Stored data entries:
********
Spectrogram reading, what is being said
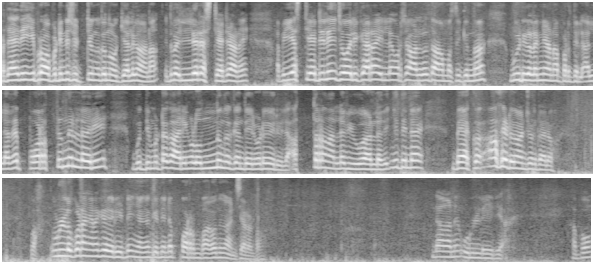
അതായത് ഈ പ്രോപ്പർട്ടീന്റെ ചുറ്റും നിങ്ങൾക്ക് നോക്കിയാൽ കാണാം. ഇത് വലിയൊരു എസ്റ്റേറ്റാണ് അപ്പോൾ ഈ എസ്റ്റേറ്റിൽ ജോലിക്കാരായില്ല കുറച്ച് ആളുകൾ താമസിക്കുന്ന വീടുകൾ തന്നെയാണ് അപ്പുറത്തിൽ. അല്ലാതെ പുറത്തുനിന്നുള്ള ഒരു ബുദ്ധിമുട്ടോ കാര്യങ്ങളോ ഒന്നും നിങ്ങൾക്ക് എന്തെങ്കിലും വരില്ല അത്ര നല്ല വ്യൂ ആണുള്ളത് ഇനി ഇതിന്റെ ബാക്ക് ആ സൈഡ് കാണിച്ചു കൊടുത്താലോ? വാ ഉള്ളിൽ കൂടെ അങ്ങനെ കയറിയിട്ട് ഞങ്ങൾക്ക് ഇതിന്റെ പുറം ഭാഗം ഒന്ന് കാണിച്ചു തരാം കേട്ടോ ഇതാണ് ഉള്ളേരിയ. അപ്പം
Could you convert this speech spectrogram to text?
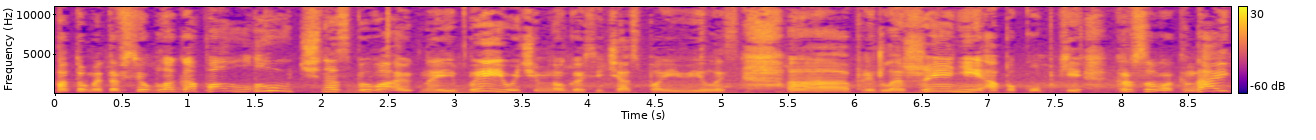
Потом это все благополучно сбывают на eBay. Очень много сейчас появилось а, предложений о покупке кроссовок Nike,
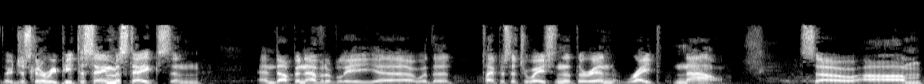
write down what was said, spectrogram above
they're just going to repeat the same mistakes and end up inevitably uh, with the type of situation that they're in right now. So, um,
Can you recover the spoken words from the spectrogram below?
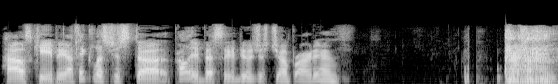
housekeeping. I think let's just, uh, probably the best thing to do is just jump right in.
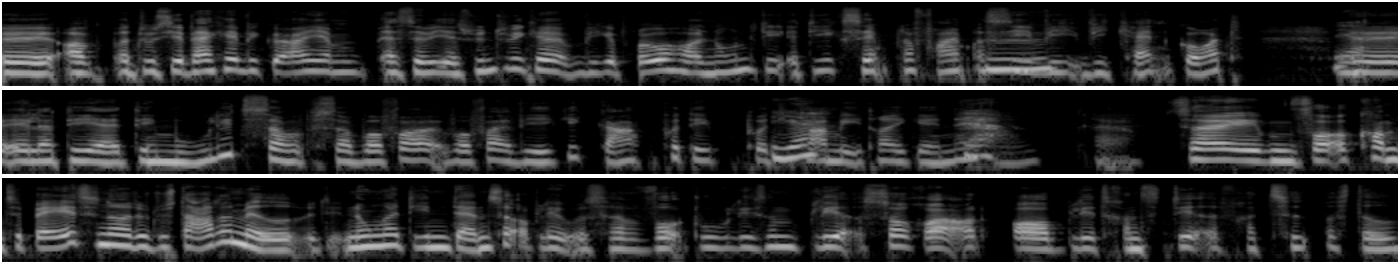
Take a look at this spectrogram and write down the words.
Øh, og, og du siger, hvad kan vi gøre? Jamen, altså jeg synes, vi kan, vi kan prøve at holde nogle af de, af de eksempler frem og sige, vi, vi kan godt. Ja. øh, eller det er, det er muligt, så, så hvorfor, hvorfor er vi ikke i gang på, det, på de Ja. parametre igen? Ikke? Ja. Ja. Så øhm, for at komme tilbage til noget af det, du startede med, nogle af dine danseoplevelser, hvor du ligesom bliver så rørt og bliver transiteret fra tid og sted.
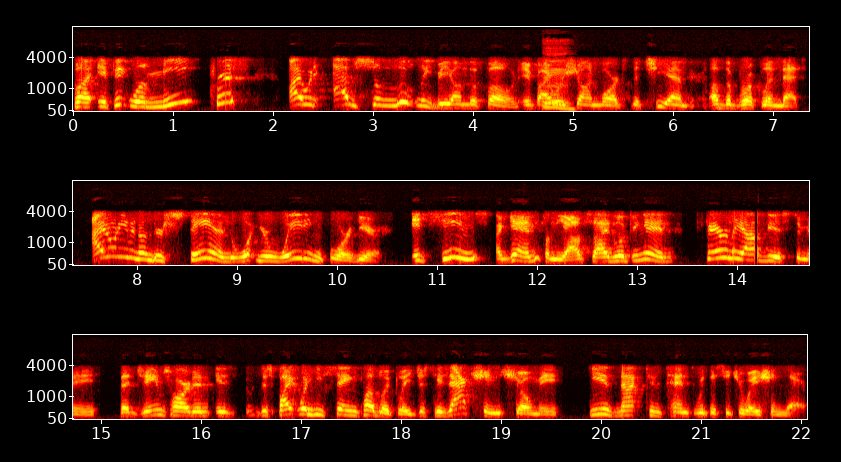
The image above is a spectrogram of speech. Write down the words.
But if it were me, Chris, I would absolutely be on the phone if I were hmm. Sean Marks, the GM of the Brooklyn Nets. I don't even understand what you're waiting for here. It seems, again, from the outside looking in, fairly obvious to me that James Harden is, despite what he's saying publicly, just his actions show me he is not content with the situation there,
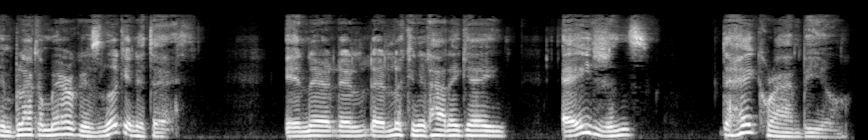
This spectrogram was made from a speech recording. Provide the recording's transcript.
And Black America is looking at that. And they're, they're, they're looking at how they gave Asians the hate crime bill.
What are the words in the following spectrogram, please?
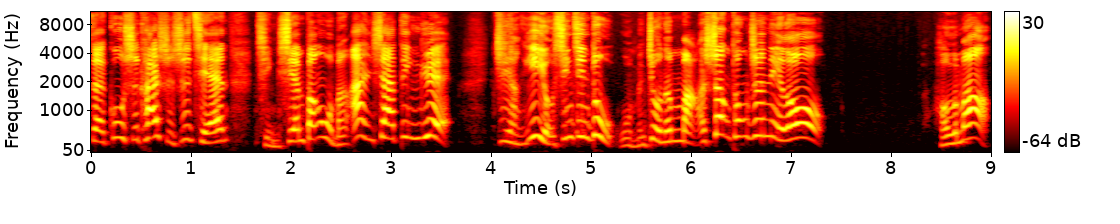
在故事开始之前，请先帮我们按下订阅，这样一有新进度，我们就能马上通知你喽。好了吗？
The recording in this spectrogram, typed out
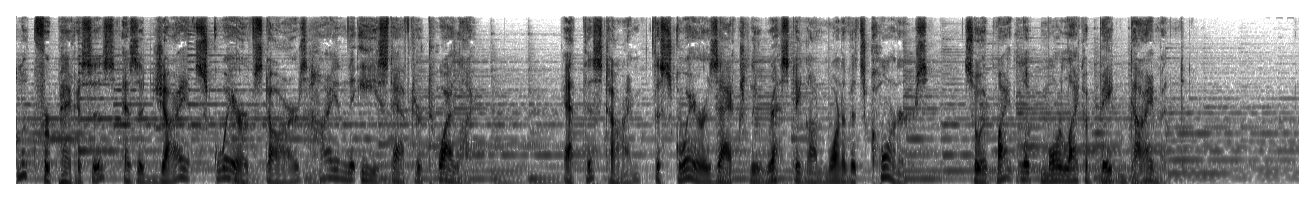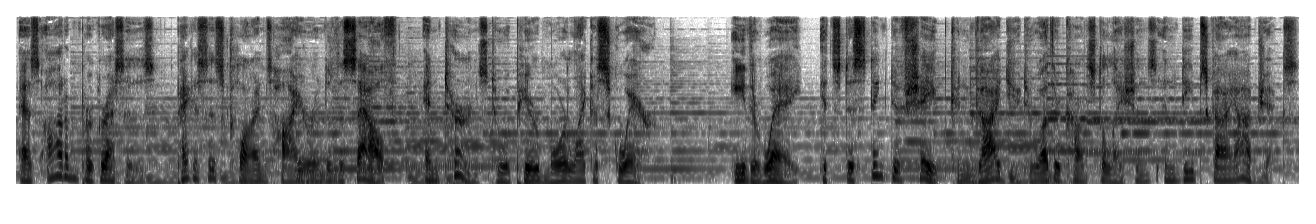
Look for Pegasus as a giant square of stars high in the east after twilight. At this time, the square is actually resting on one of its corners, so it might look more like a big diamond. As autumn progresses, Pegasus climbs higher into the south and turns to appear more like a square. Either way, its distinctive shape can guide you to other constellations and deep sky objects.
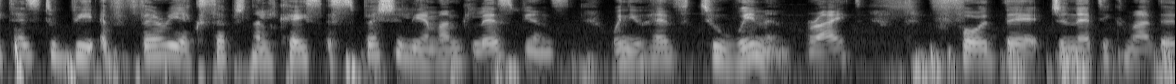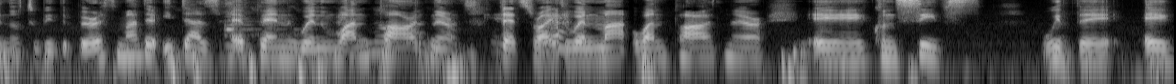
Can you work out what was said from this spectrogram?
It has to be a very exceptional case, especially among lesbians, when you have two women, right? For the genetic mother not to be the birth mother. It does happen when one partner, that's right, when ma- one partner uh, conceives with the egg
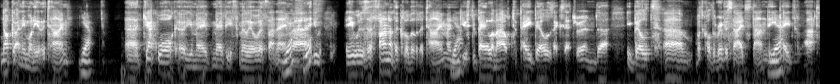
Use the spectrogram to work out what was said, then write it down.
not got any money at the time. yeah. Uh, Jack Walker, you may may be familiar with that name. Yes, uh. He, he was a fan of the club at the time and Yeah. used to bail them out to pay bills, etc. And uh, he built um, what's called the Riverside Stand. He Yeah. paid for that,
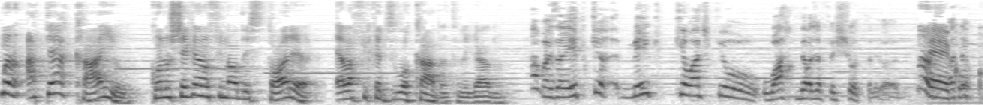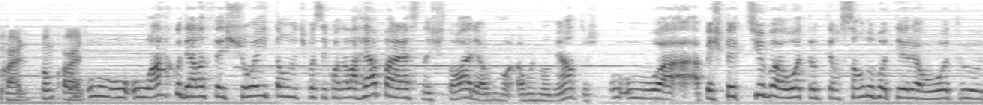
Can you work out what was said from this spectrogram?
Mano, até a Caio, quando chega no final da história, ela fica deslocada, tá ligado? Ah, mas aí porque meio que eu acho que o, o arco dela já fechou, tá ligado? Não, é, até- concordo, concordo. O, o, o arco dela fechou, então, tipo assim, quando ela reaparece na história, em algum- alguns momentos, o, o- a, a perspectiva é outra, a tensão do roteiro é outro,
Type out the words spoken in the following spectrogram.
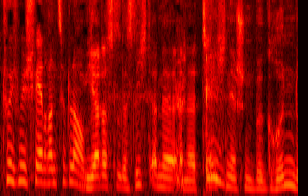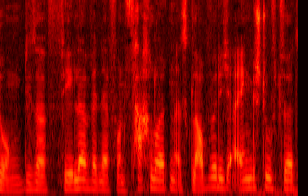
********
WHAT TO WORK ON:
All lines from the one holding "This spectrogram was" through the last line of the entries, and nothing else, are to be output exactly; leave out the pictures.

RESPONSE AREA:
This spectrogram was made from a speech recording. Provide the recording's transcript.
And Black America is looking at that. And they're, they're, they're looking at how they gave Asians the hate crime bill.
What are the words in the following spectrogram, please?
在故事开始之前，请先帮我们按下订阅，这样一有新进度，我们就能马上通知你喽。好了吗？
The recording in this spectrogram, typed out
Look for Pegasus as a giant square of stars high in the east after twilight. At this time, the square is actually resting on one of its corners, so it might look more like a big diamond. As autumn progresses, Pegasus climbs higher into the south and turns to appear more like a square. Either way, its distinctive shape can guide you to other constellations and deep sky objects.
Can you work out what was said from this spectrogram?
It has to be a very exceptional case, especially among lesbians, when you have two women, right? For the genetic mother not to be the birth mother. It does happen when one partner, that's right, when ma- one partner uh, conceives with the egg
Use the spectrogram to work out what was said, then write it down.
not got any money at the time. yeah. Uh, Jack Walker, you may may be familiar with that name. Yes, uh. He, he was a fan of the club at the time and Yeah. used to bail them out to pay bills, etc. And uh, he built um, what's called the Riverside Stand. He Yeah. paid for that,
Can you work out what was said from this spectrogram?
Mano, até a Caio, quando chega no final da história, ela fica deslocada, tá ligado? Ah, mas aí porque meio que eu acho que o, o arco dela já fechou, tá ligado? Não, é, até- concordo, concordo. O, o, o arco dela fechou, então, tipo assim, quando ela reaparece na história, em algum- alguns momentos, o, o- a, a perspectiva é outra, a tensão do roteiro é outro,
Type out the words spoken in the following spectrogram.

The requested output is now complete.